evening in which we will be given some tasks. A dress code is given
9 am: Breakfast is served by other team members
9.30 am: Prepare costumes for the contest in the evening
12 noon: Have lunch, rest
5 pm: Wake up. At the contest we have to act out certain roles prescribed to us
9 pm:. One of my best friends is eliminated. I’m too upset to eat
Depends on how popular you are. If you are a celebrity, you get paid for your celeb status. The money that you are paid every week for the show keeps increasing if you manage to stay on and don’t get eliminated. There’s more money in reality shows than other serials. A very popular performer can get around Rs 5 lakh to Rs 6 lakh a week. Other performers can get around Rs 3 lakh to Rs 4 lakh a week. In some reality shows, where you have to share space with reptiles and rodents, the money is considered well worth all your efforts
. Confident before the camera

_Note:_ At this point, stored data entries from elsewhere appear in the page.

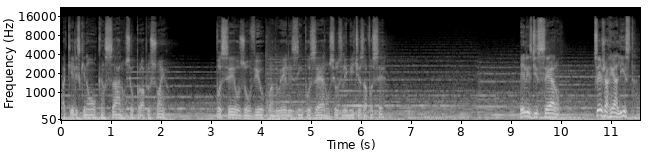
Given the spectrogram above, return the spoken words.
Aqueles que não alcançaram seu próprio sonho? Você os ouviu quando eles impuseram seus limites a você? Eles disseram: seja realista.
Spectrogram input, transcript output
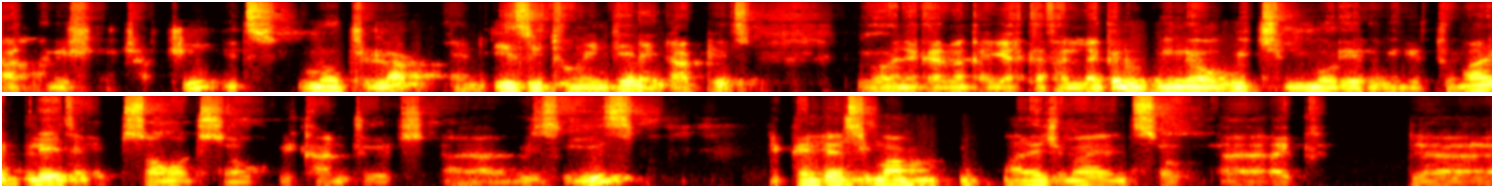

. Good with people and able to work well in a team
. Go-getter and ready for any kind of adventure
. Good communications skills,
. Grounded and not too emotional
How do I get there?
Watch out for ads in papers put out by TV Channels before a reality show and apply if you think you can make the grade. Training in theatre/acting helps. You must be confident before the camera and have the ability to conduct yourself gracefully on the show. You have to have an interesting personality and be game for anything in a show. Being fussy about what you eat and how you dress will not help. Those with a love of adventure and patience to deal with difficult personalities on the sets are likely to be more successful in a reality show
Institutes & urls
. National School of Drama, Delhi
. Film and Television Institute of India, Pune
. Visva Bharati, Santiniketan, West Bengal
Pros & cons
Lots of travel
You meet interesting people
No guarantee of long-term success
Be prepared for hard work
A reality show is not the surest way to name and fame
The relatively unknown Elesh Parujanwala and Dimpy Ganguly became household names after Swayamwar I and II. Will such reality shows guarantee them a bright future?
I don’t think one can guarantee them more than 10 years in this business. A lot of hard work goes into it than people think. Don’t think that you will become an instant success once you are in the limelight. It’s definitely not going to happen. If you want to be good, then you’d better train. I went to the US to train, but that doesn’t mean everyone can train abroad. There’s the NSD in Delhi and other good places in Mumbai and elsewhere. Training gives you confidence. It’s a very hard, a very harsh life. There is no consistency. You will be at the top one day and at the bottom the next. You have to put in long, hard hours of work, wear the right clothes, remain presentable. All of it constantly keeps playing on your mind. You cannot come out on top if you haven’t done your homework properly.
How essential is the training?
Training prepares you for what is ahead in this career. We were 28 of us when we started training at the Stanislavski Method Acting Academy in Los Angeles, USA, and only 12 of us managed to graduate. It’s an eye-opener. Don’t be in this business for fame and money. You must have a passion for acting and be ready for hardships
How did people get selected for Swayamwar I and II?
A lot of people applied when the Channel doing the show put out ads.
Rakhi and Rahul got involved when the candidates were shortlisted. Rahul’s mother was also involved in the selection, at one point.
Ram Kapoor, actor Interviewed by Ayesha Banerjee